### Data excerpts
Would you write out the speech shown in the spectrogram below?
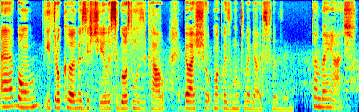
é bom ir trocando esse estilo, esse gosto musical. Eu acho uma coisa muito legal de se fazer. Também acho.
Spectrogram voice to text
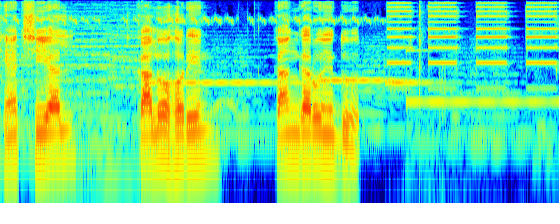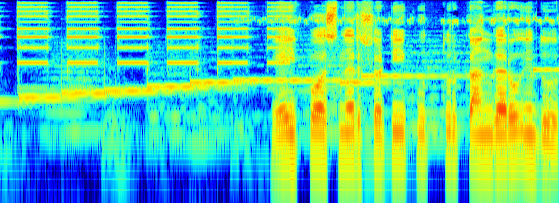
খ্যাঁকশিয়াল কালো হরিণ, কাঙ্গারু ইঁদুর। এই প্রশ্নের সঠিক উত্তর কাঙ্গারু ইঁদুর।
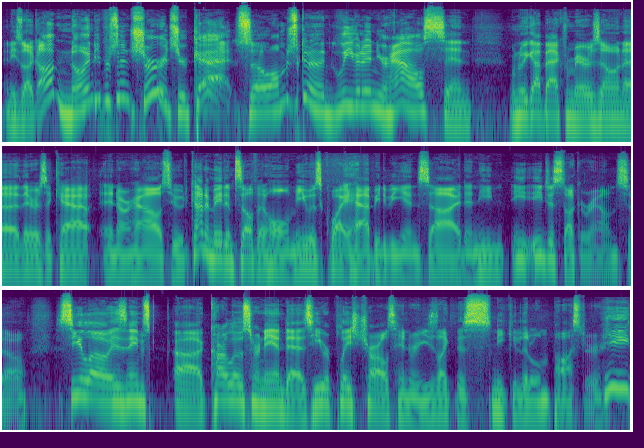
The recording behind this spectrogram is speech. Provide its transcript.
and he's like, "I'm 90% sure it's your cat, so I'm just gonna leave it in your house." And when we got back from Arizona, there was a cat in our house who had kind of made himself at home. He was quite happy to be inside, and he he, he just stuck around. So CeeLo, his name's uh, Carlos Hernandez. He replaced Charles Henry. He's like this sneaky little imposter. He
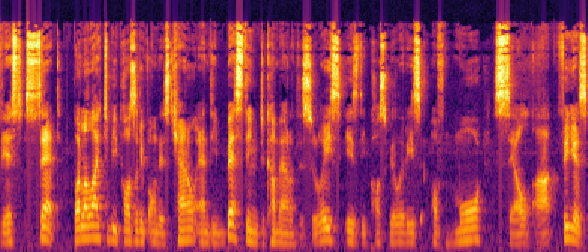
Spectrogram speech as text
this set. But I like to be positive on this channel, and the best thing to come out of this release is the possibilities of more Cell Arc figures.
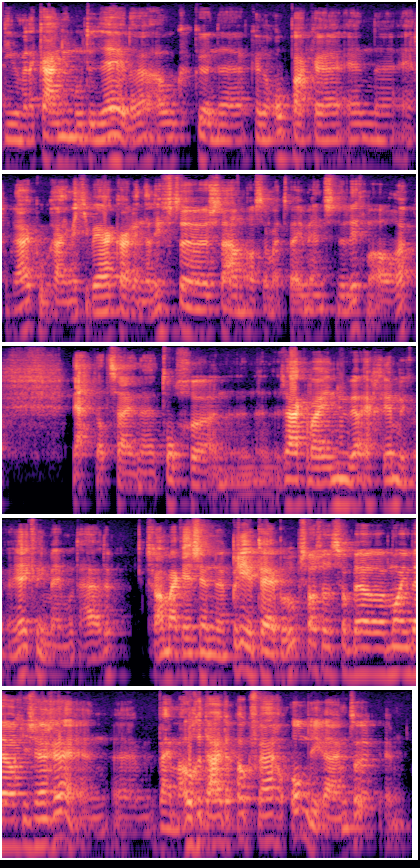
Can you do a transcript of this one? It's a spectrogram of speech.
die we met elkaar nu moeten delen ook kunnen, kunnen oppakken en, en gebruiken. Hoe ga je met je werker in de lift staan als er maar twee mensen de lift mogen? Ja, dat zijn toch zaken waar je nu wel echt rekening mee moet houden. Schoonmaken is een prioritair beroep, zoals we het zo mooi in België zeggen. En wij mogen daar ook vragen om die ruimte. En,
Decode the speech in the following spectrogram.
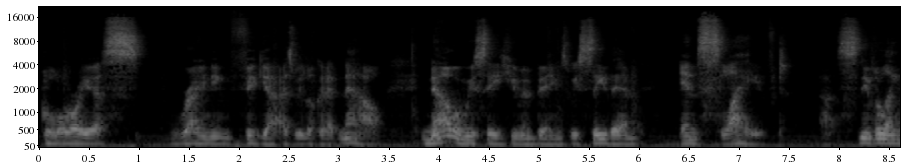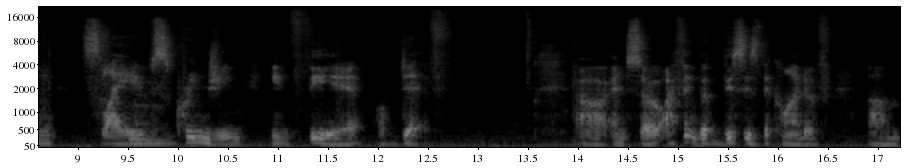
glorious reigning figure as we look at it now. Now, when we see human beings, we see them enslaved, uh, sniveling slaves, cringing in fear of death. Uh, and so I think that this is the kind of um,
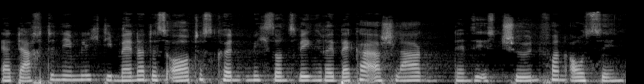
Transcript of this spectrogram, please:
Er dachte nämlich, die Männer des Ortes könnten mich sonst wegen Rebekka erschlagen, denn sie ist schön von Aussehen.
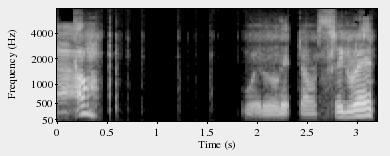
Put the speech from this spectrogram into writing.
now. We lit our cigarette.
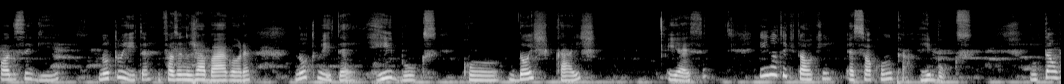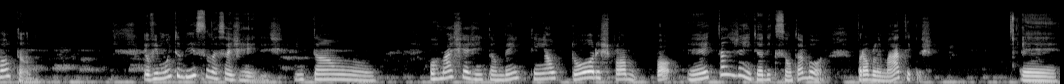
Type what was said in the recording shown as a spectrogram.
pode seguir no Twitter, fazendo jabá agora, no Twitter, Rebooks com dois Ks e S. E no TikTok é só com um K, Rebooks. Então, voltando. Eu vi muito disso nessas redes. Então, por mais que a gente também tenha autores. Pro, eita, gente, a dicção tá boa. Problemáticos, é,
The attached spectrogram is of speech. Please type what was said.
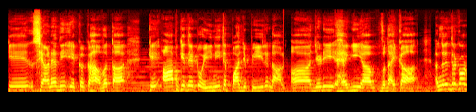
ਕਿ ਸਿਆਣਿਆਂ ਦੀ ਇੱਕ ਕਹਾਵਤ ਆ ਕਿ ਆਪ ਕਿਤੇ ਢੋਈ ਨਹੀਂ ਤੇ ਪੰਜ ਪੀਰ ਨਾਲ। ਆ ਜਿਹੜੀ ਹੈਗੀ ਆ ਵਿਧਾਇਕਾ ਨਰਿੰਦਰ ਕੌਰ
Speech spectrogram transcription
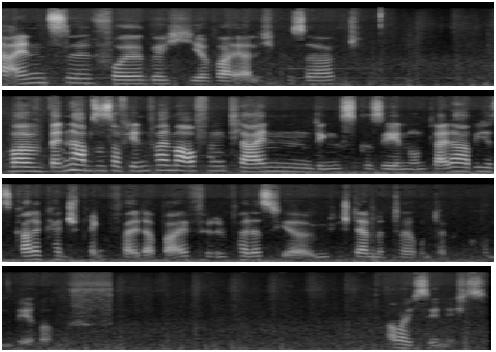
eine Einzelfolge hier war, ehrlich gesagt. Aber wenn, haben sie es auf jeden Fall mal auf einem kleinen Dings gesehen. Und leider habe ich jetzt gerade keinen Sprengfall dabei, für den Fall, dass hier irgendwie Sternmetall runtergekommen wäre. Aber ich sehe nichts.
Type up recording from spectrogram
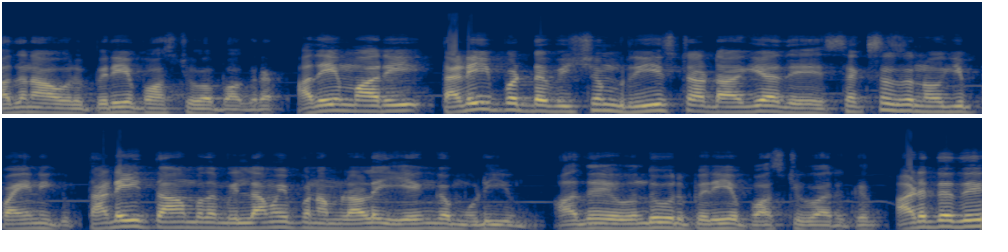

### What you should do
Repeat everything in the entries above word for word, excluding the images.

### Answer area
Would you write out the speech shown in the spectrogram below?
é bom ir trocando esse estilo, esse gosto musical. Eu acho uma coisa muito legal de se fazer. Também acho.
Spectrogram voice to text
খ্যাঁকশিয়াল কালো হরিণ, কাঙ্গারু ইঁদুর। এই প্রশ্নের সঠিক উত্তর কাঙ্গারু ইঁদুর।
The recording behind this spectrogram is speech. Provide its transcript.
and he's like, "I'm 90% sure it's your cat, so I'm just gonna leave it in your house." And when we got back from Arizona, there was a cat in our house who had kind of made himself at home. He was quite happy to be inside, and he he, he just stuck around. So CeeLo, his name's uh, Carlos Hernandez. He replaced Charles Henry. He's like this sneaky little imposter. He
Spectrogram speech as text
this set. But I like to be positive on this channel, and the best thing to come out of this release is the possibilities of more Cell Arc figures.
Can you do a transcript of this one? It's a spectrogram of speech.
die we met elkaar nu moeten delen ook kunnen, kunnen oppakken en, en gebruiken. Hoe ga je met je werker in de lift staan als er maar twee mensen de lift mogen? Ja, dat zijn toch zaken waar je nu wel echt rekening mee moet houden. Schoonmaken is een prioritair beroep, zoals we het zo mooi in België zeggen. En wij mogen daar ook vragen om die ruimte. En,
Decode the speech in the following spectrogram.
glorious reigning figure as we look at it now. Now, when we see human beings, we see them enslaved, uh, sniveling slaves, cringing in fear of death. Uh, and so I think that this is the kind of um,
Transcript of this spectrogram, please:
Er dachte nämlich, die Männer des Ortes könnten mich sonst wegen Rebekka erschlagen, denn sie ist schön von Aussehen.
Put the speech from this spectrogram into writing.
now. We lit our cigarette.
Type what was said in the recording shown as a spectrogram.
pode seguir no Twitter, fazendo jabá agora, no Twitter, Rebooks com dois Ks e S. E no TikTok é só com um K, Rebooks. Então, voltando. Eu vi muito disso nessas redes. Então, por mais que a gente também tenha autores. Pro, eita, gente, a dicção tá boa. Problemáticos, é,
The attached spectrogram is of speech. Please type what was said.
ਕਿ ਸਿਆਣਿਆਂ ਦੀ ਇੱਕ ਕਹਾਵਤ ਆ ਕਿ ਆਪ ਕਿਤੇ ਢੋਈ ਨਹੀਂ ਤੇ ਪੰਜ ਪੀਰ ਨਾਲ। ਆ ਜਿਹੜੀ ਹੈਗੀ ਆ ਵਿਧਾਇਕਾ ਨਰਿੰਦਰ ਕੌਰ
Speech spectrogram transcription
eine Einzelfolge hier war, ehrlich gesagt. Aber wenn, haben sie es auf jeden Fall mal auf einem kleinen Dings gesehen. Und leider habe ich jetzt gerade keinen Sprengfall dabei, für den Fall, dass hier irgendwie Sternmetall runtergekommen wäre. Aber ich sehe nichts.
Type up recording from spectrogram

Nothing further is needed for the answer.